- Task instructions:
Return the lines beginning at the one that contains "May I have the" and running to the end of the records, exactly and with nothing else. Omit pictures.

Top of Material supplied

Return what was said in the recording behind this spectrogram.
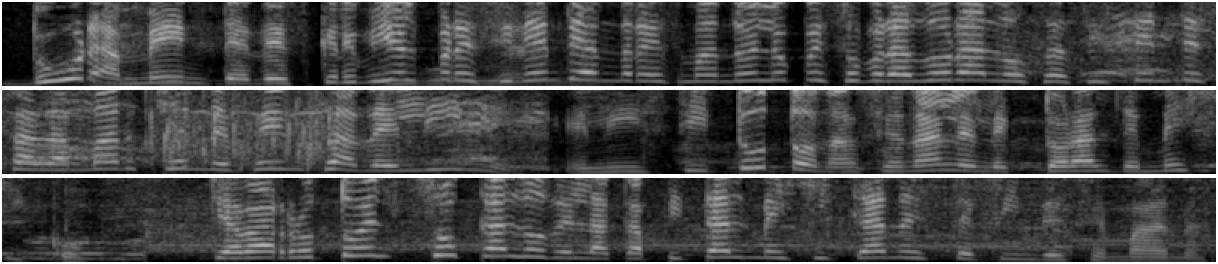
duramente describió el presidente Andrés Manuel López Obrador a los asistentes a la marcha en defensa del INE, el Instituto Nacional Electoral de México, que abarrotó el zócalo de la capital mexicana este fin de semana.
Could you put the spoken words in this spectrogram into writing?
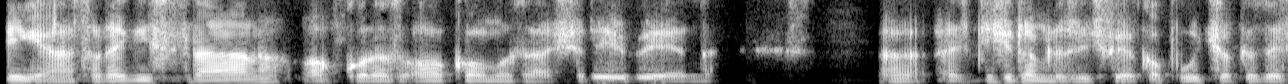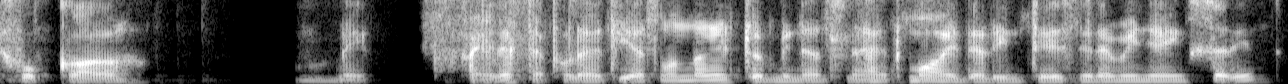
Igen, hát ha regisztrál, akkor az alkalmazás révén egy kicsit nem az ügyfélkapu, csak ez egy fokkal még fejlettebb, ha lehet ilyet mondani, több mindent lehet majd elintézni reményeink szerint.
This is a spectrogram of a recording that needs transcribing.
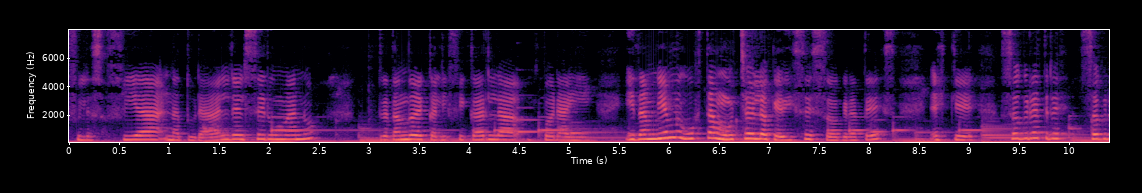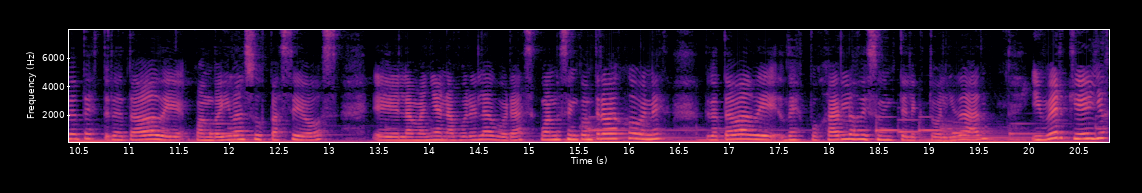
filosofía natural del ser humano tratando de calificarla por ahí. Y también me gusta mucho lo que dice Sócrates, es que Sócrates, Sócrates trataba de, cuando iba en sus paseos, eh, la mañana por el Ágoras, cuando se encontraba jóvenes, trataba de despojarlos de su intelectualidad y ver que ellos,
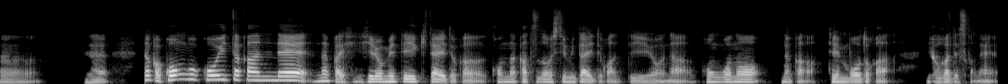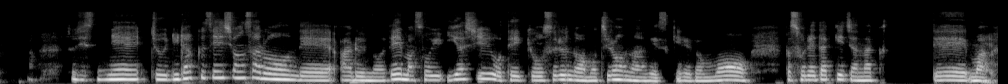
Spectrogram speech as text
うん。ね。なんか今後こういった感じで、なんか広めていきたいとか、こんな活動してみたいとかっていうような、今後のなんか展望とか、いかがですかね？そうですね。一応、リラクゼーションサロンであるので、まあそういう癒しを提供するのはもちろんなんですけれども、それだけじゃなくて、まあはい、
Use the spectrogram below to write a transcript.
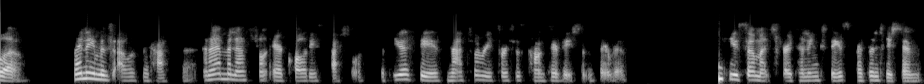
Hello, my name is Allison Costa, and I'm a National Air Quality Specialist with USDA's Natural Resources Conservation Service. Thank you so much for attending today's presentation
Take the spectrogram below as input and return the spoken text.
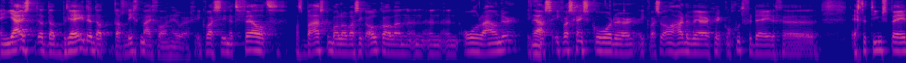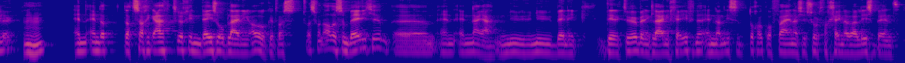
en juist dat, dat brede, dat, dat ligt mij gewoon heel erg. Ik was in het veld, als basketballer was ik ook al een, een, een, allrounder. Ik, Ja. was, ik was geen scorer, ik was wel een harde werker, ik kon goed verdedigen. Echte teamspeler. Mhm. En, en dat, dat zag ik eigenlijk terug in deze opleiding ook. Het was, het was van alles een beetje. Ehm, en, en nou ja, nu, nu ben ik directeur, ben ik leidinggevende. En dan is het toch ook wel fijn als je een soort van generalist bent.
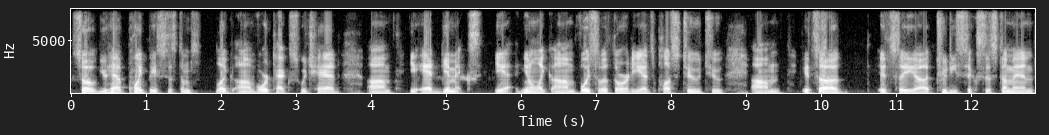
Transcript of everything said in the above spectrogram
so you have point based systems like uh, Vortex, which had um you add gimmicks. Yeah, you know, like um, Voice of Authority adds plus two to. Um, it's a it's a uh, 2d6 system and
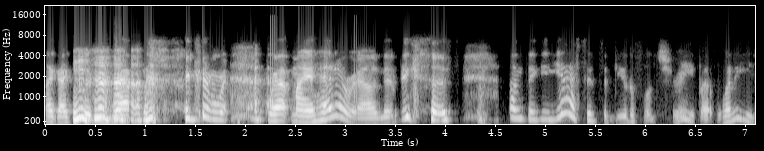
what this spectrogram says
Like i couldn't wrap i couldn't wrap my head around it because i'm thinking yes it's a beautiful tree but what are you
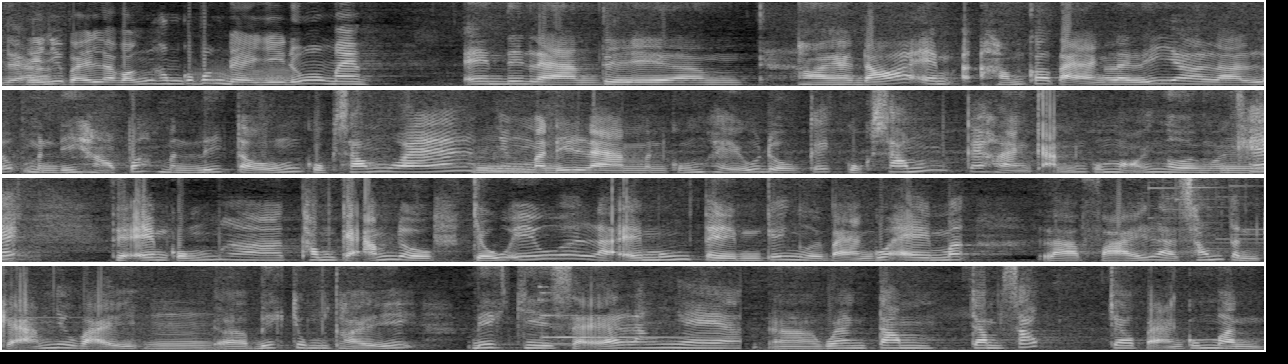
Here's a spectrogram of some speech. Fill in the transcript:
Dạ. thì như vậy là vẫn không có vấn đề gì đúng không em em đi làm thì hồi đó em không có bạn là lý do là lúc mình đi học á mình lý tưởng cuộc sống quá Ừ. nhưng mà đi làm mình cũng hiểu được cái cuộc sống cái hoàn cảnh của mỗi người mỗi Ừ. khác thì em cũng à, thông cảm được chủ yếu á là em muốn tìm cái người bạn của em á là phải là sống tình cảm như vậy Ừ. à, biết chung thủy biết chia sẻ lắng nghe à, quan tâm chăm sóc cho bạn của mình.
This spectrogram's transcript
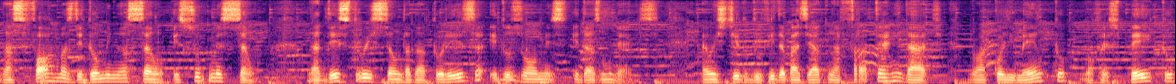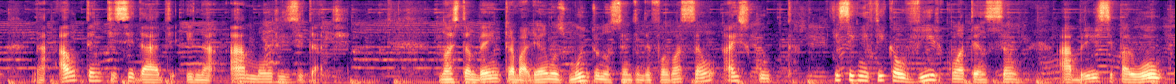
nas formas de dominação e submissão, na destruição da natureza e dos homens e das mulheres. É um estilo de vida baseado na fraternidade, no acolhimento, no respeito, na autenticidade e na amorosidade. Nós também trabalhamos muito no centro de formação a escuta, que significa ouvir com atenção, abrir-se para o outro,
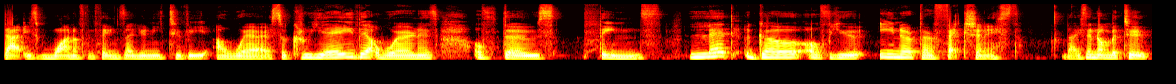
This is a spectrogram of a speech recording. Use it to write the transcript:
that is one of the things that you need to be aware. So create the awareness of those things. Let go of your inner perfectionist. That is the number two.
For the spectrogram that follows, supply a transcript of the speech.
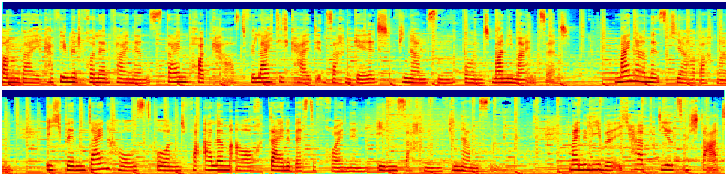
willkommen bei Kaffee mit Fräulein Finance, dein Podcast für Leichtigkeit in Sachen Geld, Finanzen und Money Mindset. Mein Name ist Chiara Bachmann. Ich bin dein Host und vor allem auch deine beste Freundin in Sachen Finanzen. Meine Liebe, ich habe dir zum Start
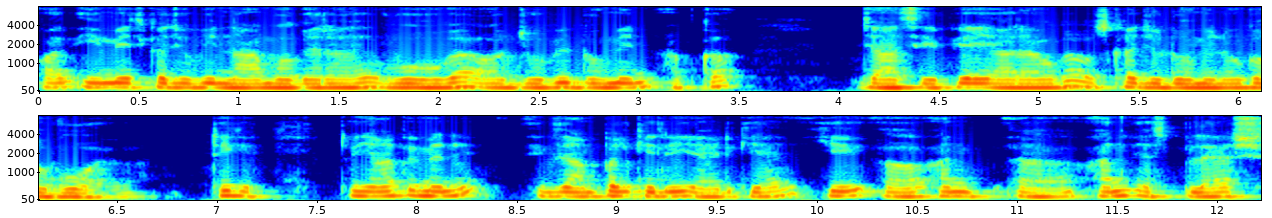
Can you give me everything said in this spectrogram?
और इमेज का जो भी नाम वगैरह है वो होगा, और जो भी डोमेन आपका जहाँ से एपीआई आ रहा होगा, उसका जो डोमेन होगा वो आएगा। ठीक है? तो यहाँ पे मैंने एग्ज़ाम्पल के लिए ऐड किया है। ये अन अन स्प्लैश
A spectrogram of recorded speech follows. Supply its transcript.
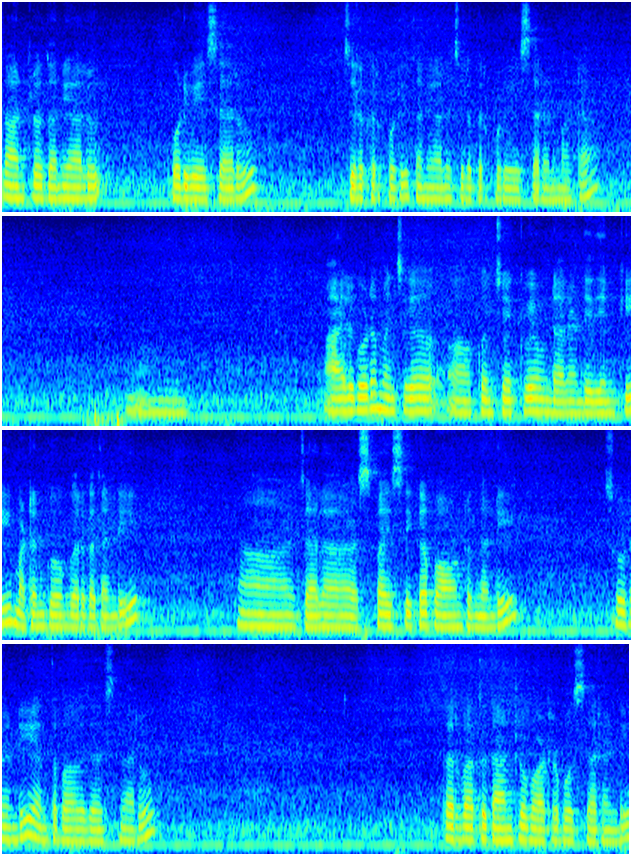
దాంట్లో ధనియాలు పొడి వేశారు. జీలకర్ర పొడి ధనియాలు జీలకర్ర పొడి వేశారనమాట ఆయిల్ కూడా మంచిగా కొంచెం ఎక్కువే ఉండాలండి దీనికి. మటన్ గోంగూర కదండి. చాలా స్పైసీగా బాగుంటుందండి. చూడండి ఎంత బాగా చేస్తున్నారు. తర్వాత దాంట్లో వాటర్ పోస్తారండి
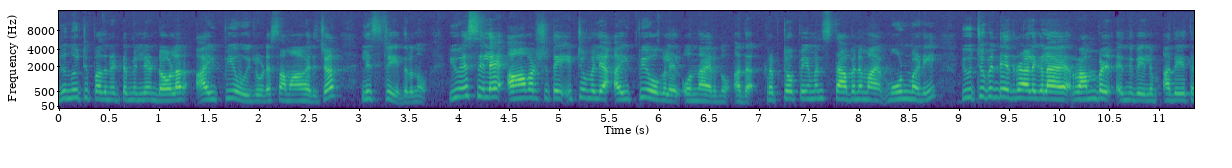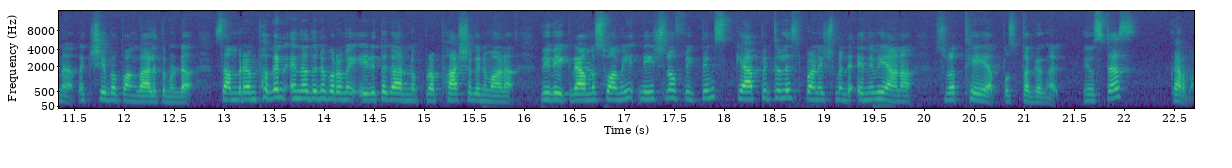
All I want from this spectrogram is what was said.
ഇരുന്നൂറ്റി പതിനെട്ട് മില്യൺ ഡോളർ ഐ പി ഒയിലൂടെ സമാഹരിച്ച് ലിസ്റ്റ് ചെയ്തിരുന്നു. യു എസിലെ ആ വർഷത്തെ ഏറ്റവും വലിയ ഐ പി ഒകളിൽ ഒന്നായിരുന്നു അത്. ക്രിപ്റ്റോ പേയ്മെന്റ് സ്ഥാപനമായ മൂൺമണി യൂട്യൂബിന്റെ എതിരാളികളായ റംബിൾ എന്നിവയിലും അദ്ദേഹത്തിന് നിക്ഷേപ പങ്കാളിത്തമുണ്ട്. സംരംഭകൻ എന്നതിനു പുറമെ എഴുത്തുകാരനും പ്രഭാഷകനുമാണ്. Vivek Ramaswamy nation of victims capitalist punishment എന്നിവയാണ് ശ്രദ്ധേയ പുസ്തകങ്ങൾ. ന്യൂസ് ഡെസ്ക് കർമ്മ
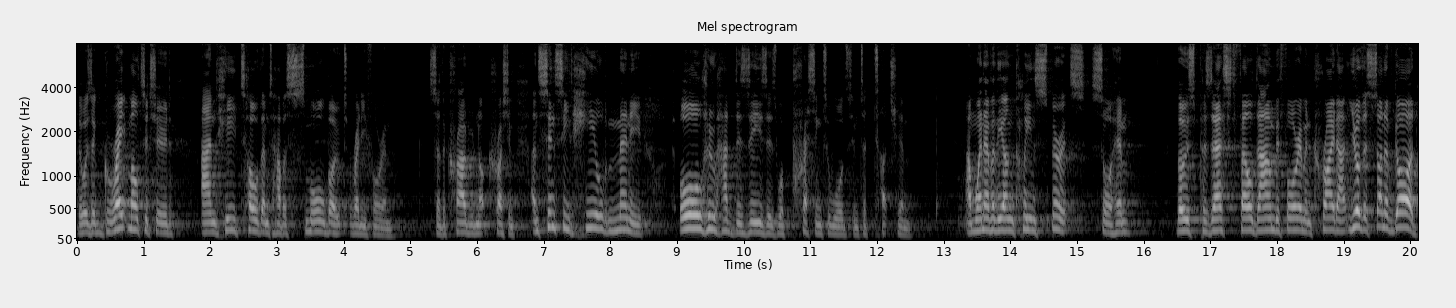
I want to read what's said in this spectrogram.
There was a great multitude, and he told them to have a small boat ready for him so the crowd would not crush him. And since he'd healed many, all who had diseases were pressing towards him to touch him. And whenever the unclean spirits saw him, Those possessed fell down before him and cried out, You're the Son of God.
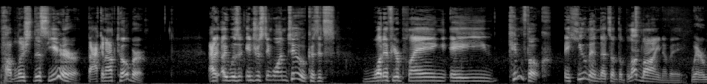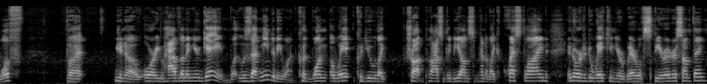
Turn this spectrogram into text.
published this year, back in October. I, it was an interesting one too, because it's what if you're playing a kinfolk, a human that's of the bloodline of a werewolf, but you know, or you have them in your game. What does that mean to be one? Could one awake? Could you like try, possibly be on some kind of like quest line in order to awaken your werewolf spirit or something?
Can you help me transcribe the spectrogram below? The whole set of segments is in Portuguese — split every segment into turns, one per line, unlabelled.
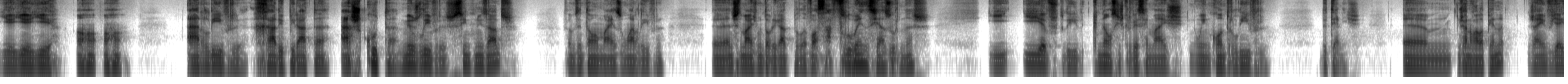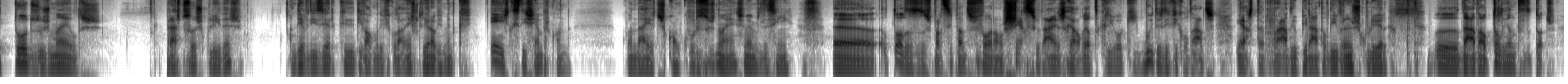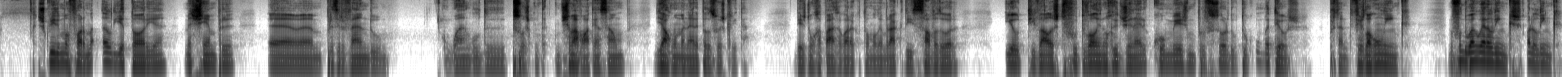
Yeah, yeah, yeah. Aham, aham. Ar livre, rádio pirata à escuta, meus livres sintonizados. Vamos então a mais um ar livre. Eh, antes de mais, muito obrigado pela vossa afluência às urnas e ia-vos pedir que não se inscrevessem mais no encontro livre de ténis. Ahm, já não vale a pena. Já enviei todos os mails para as pessoas escolhidas. Devo dizer que tive alguma dificuldade em escolher, obviamente, que é isto que se diz sempre quando, quando há estes concursos, não é? Chamemos-lhe assim. Uh, todos os participantes foram excepcionais, realmente criou aqui muitas dificuldades esta rádio pirata livre a escolher, uh, dada ao talento de todos. Escolhi de uma forma aleatória, mas sempre uh, preservando o ângulo de pessoas que me, que me chamavam a atenção de alguma maneira pela sua escrita. Desde um rapaz, agora que estou-me a lembrar, que disse Salvador, eu tive aulas de futebol no Rio de Janeiro com o mesmo professor do que tu, o Mateus. Portanto, fez logo um link. No fundo, o ângulo era links. Olha, link.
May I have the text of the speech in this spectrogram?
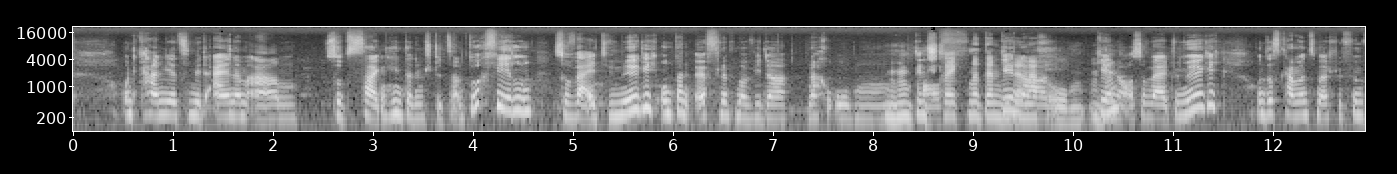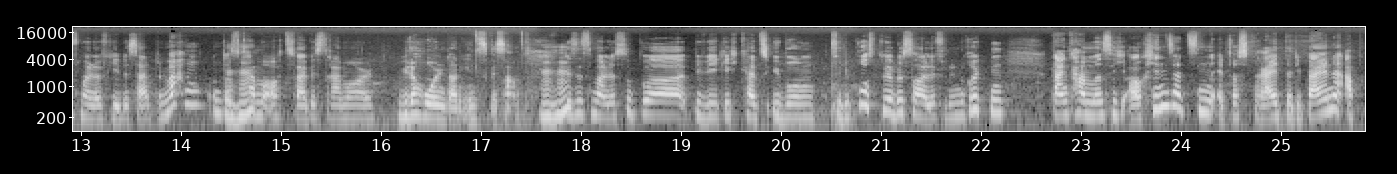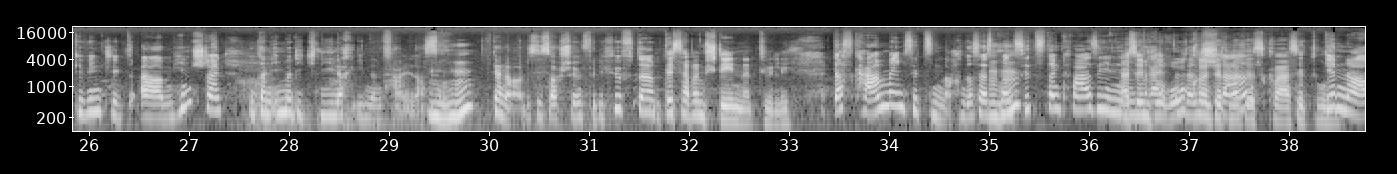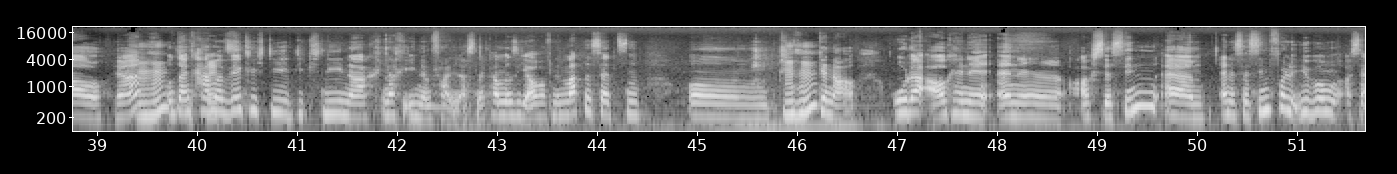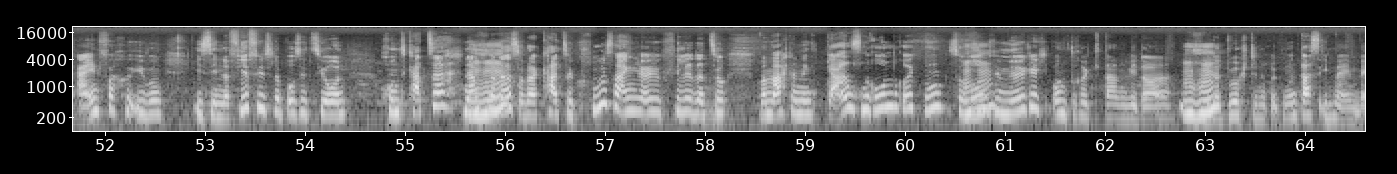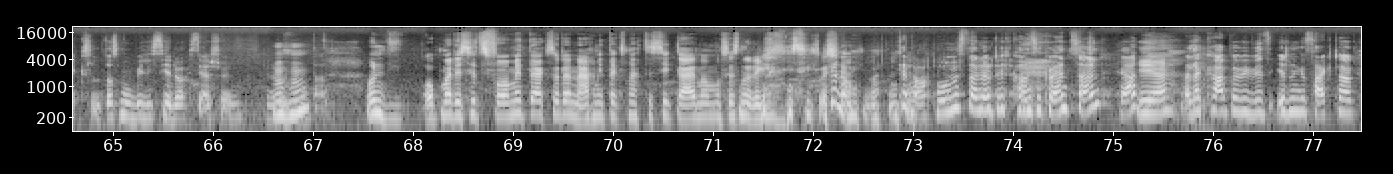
und kann jetzt mit einem Arm sozusagen hinter dem Stützarm durchfädeln, so weit wie möglich und dann öffnet man wieder nach oben. Mhm, den auf. streckt man dann Genau, wieder nach oben. Mhm. Genau, so weit wie möglich. Und das kann man zum Beispiel fünfmal auf jede Seite machen und das kann man auch zwei bis dreimal wiederholen dann insgesamt. Das ist mal eine super Beweglichkeitsübung für die Brustwirbelsäule, für den Rücken. Dann kann man sich auch hinsetzen, etwas breiter die Beine abgewinkelt ähm, hinstellen und dann immer die Knie nach innen fallen lassen. Mhm. Genau, das ist auch schön für die Hüfte. Das aber im Stehen natürlich. Das kann man im Sitzen machen. Das heißt, man sitzt dann quasi in einem Also im Büro könnte man Stand. das quasi tun. Genau, ja. Und dann kann man wirklich die, die Knie nach, nach innen fallen lassen. Da kann man sich auch auf eine Matte setzen und genau. Oder auch eine, eine, auch sehr Sinn, ähm, eine sehr sinnvolle Übung, eine sehr einfache Übung ist in der Vierfüßlerposition. Hund-Katze nennt man das oder Katze-Kuh sagen ja viele dazu. Man macht einen ganzen Rundrücken, so rund wie möglich und drückt dann wieder, wieder durch den Rücken. Und das immer im Wechsel. Das mobilisiert auch sehr schön den Rücken dann. Und ob man das jetzt vormittags oder nachmittags macht, ist egal. Man muss es nur regelmäßig wahrscheinlich machen. Genau, man muss dann natürlich konsequent sein, ja? Ja. weil der Körper, wie wir jetzt eh schon gesagt haben,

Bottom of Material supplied

- Response area:
May I have the text of the speech in this spectrogram?
und kann jetzt mit einem Arm sozusagen hinter dem Stützarm durchfädeln, so weit wie möglich und dann öffnet man wieder nach oben. Mhm, den auf. streckt man dann Genau, wieder nach oben. Mhm. Genau, so weit wie möglich. Und das kann man zum Beispiel fünfmal auf jede Seite machen und das kann man auch zwei bis dreimal wiederholen dann insgesamt. Das ist mal eine super Beweglichkeitsübung für die Brustwirbelsäule, für den Rücken. Dann kann man sich auch hinsetzen, etwas breiter die Beine abgewinkelt ähm, hinstellen und dann immer die Knie nach innen fallen lassen. Mhm. Genau, das ist auch schön für die Hüfte. Das aber im Stehen natürlich. Das kann man im Sitzen machen. Das heißt, man sitzt dann quasi in einem Also im Büro könnte man Stand. das quasi tun. Genau, ja. Und dann kann man wirklich die, die Knie nach, nach innen fallen lassen. Da kann man sich auch auf eine Matte setzen und genau. Oder auch eine, eine, auch sehr Sinn, ähm, eine sehr sinnvolle Übung, eine sehr einfache Übung ist in der Vierfüßlerposition. Hund-Katze nennt man das oder Katze-Kuh sagen ja viele dazu. Man macht einen ganzen Rundrücken, so rund wie möglich und drückt dann wieder, wieder durch den Rücken. Und das immer im Wechsel. Das mobilisiert auch sehr schön den Rücken dann. Und ob man das jetzt vormittags oder nachmittags macht, ist egal. Man muss es nur regelmäßig wahrscheinlich machen. Genau, man muss dann natürlich konsequent sein, ja? Ja. weil der Körper, wie wir jetzt eh schon gesagt haben,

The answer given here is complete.